Smoking and Chronic Pain: A Real-But-Puzzling Relationship

Minn Med. 2011 Mar;94(3):35-7.

Abstract

Smoking produces profound changes in physiology beyond those associated with the delivery of nicotine to the bloodstream. It has long been known that these changes put patients at risk for heart disease, cancers, and lung diseases. More recently, it has been discovered that smoking is a risk factor for chronic pain. Robust epidemiological evidence is showing that smokers not only have higher rates of chronic pain but also rate their pain as more intense than nonsmokers. Because the relationship between smoking and pain is of relevance to clinicians in many specialties, researchers at Mayo Clinic are examining this relationship in depth. This article describes some of what they and others have discovered in recent years about the interactions between smoking and chronic pain.
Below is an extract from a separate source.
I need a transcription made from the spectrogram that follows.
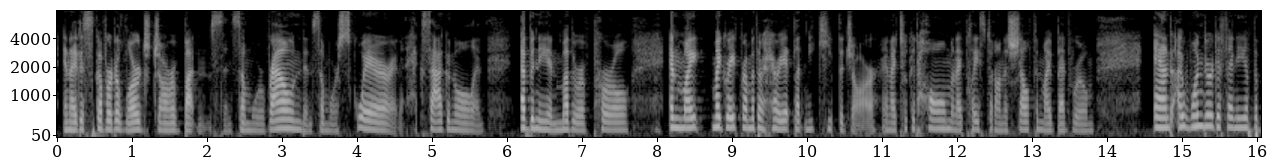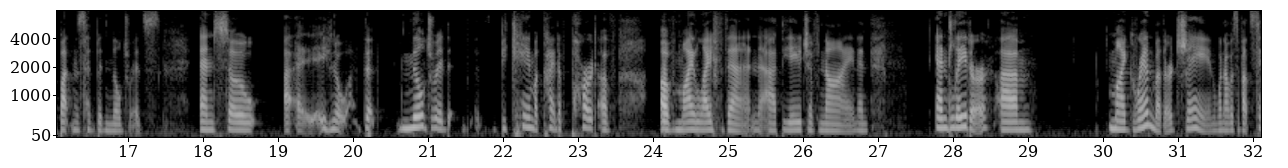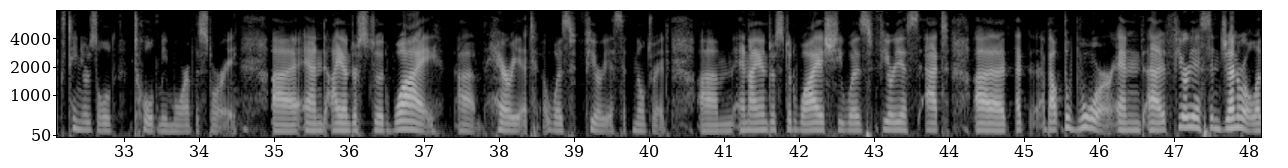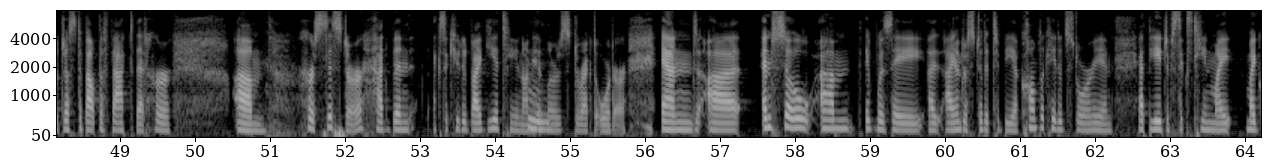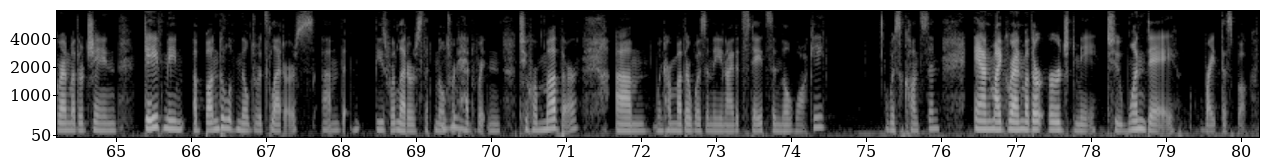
And I discovered a large jar of buttons, and some were round and some were square and hexagonal and ebony and mother of pearl. And my, my great grandmother Harriet let me keep the jar, and I took it home and I placed it on a shelf in my bedroom. And I wondered if any of the buttons had been Mildred's. And so, I, you know, that Mildred became a kind of part of of my life then at the age of nine. And and later um, my grandmother jane when i was about 16 years old told me more of the story. Uh, and i understood why um, Harriet was furious at Mildred, um, and I understood why she was furious at, uh, at about the war and uh, furious in general of just about the fact that her um, her sister had been executed by guillotine on mm. Hitler's direct order, and. Uh, and so um, it was a. I, I understood it to be a complicated story. And at the age of 16, my, my grandmother Jane gave me a bundle of Mildred's letters. Um, that, these were letters that Mildred mm-hmm. had written to her mother um, when her mother was in the United States in Milwaukee, Wisconsin. And my grandmother urged me to one day write this book.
Publication types

  • Research Support, Non-U.S. Gov't

MeSH terms

  • Chronic Disease
  • Humans
  • Nicotine / adverse effects
  • Pain / etiology*
  • Pain / prevention & control
  • Pain Threshold / drug effects
  • Risk Factors
  • Smoking / adverse effects*
  • Smoking Cessation
  • Substance Withdrawal Syndrome / etiology
  • Tobacco Use Disorder / complications*

Substances

  • Nicotine